Since the case began last year, the Roanoke commonwealth’s attorney’s office conducted a pair of so-far successful prosecutions against Jeffrey, a former magazine publisher who also operated a property management business. A jury convicted him of obtaining pandemic relief money for his businesses under false pretenses from the Roanoke Economic Development Authority. In addition, he pleaded no contest to embezzlement in connection with a series of transactions that prosecutors said drained money from the accounts of the Northwest Neighborhood Environmental Organization in 2020 and 2021, while working as its property manager. Carson convicted him in that case.
Jeffrey has since appealed “everything” about those prosecutions possible to the higher court, Hill said. Preparation of a transcription of court proceedings will take “a couple of months” and rulings could take a year, Hill said.
One of the primary appeals challenges the legitimacy of the embezzlement indictment. The indictment accused Jeffrey of embezzling from the Northwest neighborhood group by name.

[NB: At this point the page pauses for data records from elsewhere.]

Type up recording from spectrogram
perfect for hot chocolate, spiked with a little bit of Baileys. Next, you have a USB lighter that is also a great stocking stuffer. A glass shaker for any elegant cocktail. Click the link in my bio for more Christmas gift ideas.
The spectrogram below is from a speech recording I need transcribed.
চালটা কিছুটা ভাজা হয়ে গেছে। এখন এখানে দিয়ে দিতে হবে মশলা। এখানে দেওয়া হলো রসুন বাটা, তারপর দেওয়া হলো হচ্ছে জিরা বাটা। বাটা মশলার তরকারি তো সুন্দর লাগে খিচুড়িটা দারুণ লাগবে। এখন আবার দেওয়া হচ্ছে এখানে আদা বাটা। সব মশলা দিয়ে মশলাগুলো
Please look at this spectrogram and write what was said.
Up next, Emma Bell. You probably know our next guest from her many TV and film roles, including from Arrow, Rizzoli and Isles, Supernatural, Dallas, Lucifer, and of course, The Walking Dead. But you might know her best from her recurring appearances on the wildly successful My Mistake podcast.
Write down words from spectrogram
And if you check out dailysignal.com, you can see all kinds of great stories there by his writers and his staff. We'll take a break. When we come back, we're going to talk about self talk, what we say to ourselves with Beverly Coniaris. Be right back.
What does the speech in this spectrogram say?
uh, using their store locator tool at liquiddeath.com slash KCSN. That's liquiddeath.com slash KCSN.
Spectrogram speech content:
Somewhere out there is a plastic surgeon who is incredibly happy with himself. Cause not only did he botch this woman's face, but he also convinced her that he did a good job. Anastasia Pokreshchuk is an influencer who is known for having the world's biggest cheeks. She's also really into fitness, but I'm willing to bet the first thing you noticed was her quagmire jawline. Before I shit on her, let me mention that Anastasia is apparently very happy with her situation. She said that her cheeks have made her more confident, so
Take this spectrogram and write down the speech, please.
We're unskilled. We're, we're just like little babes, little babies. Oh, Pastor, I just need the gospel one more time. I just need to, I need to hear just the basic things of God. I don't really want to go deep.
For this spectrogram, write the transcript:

Hill called it a “fatal” discrepancy that Jeffrey was working at the time for two housing complexes, which though they belong to the Northwest group go by different names, and allegedly stole out of their accounts.
Another appeal complains that Jeffrey was disadvantaged by a document error that resulted in a defense witness not appearing to testify for him at the trial, Hill said. Another faults Carson for refusing to postpone the sentencing at the request of Hill, who took over for Jeffrey’s trial lawyer and who said he needed more time to get ready.
Meanwhile, Jeffrey plans to continue a legal challenge to his removal from the City Council and the conduct of a special election to replace him, for which early voting is underway, Hill said.
That case challenged a decision by a different local judge declaring that, when he pleaded no contest to embezzlement and was convicted, Jeffrey forfeited his council seat under state law. The council named Anita Price as Jeffrey’s interim successor to serve through the end of this year. Election officials have meanwhile arranged for a special election to take place Nov. 8, the same date as this year’s regular council election. Republican Peg McGuire and Democrat Luke Priddy appear on the special ballot. Voters have begun casting ballots in that and another council race.
Jeffrey’s challenge on the council matter failed Sept. 20.
Next week, Hill plans to appeal that loss – also to the Virginia Court of Appeals – and request a decision before election day. Were Jeffrey to win that appeal, reversing his removal from council, it’s within the realm of possibility that that would “technically” permit his return to council, according to Hill. Countermoves possible by the city could block him, however, Hill said.
If Nov. 8 comes and goes without a higher court decision, and voters pick a permanent successor to Jeffrey, that would end Jeffrey’s bid to reclaim his former seat, Hill said.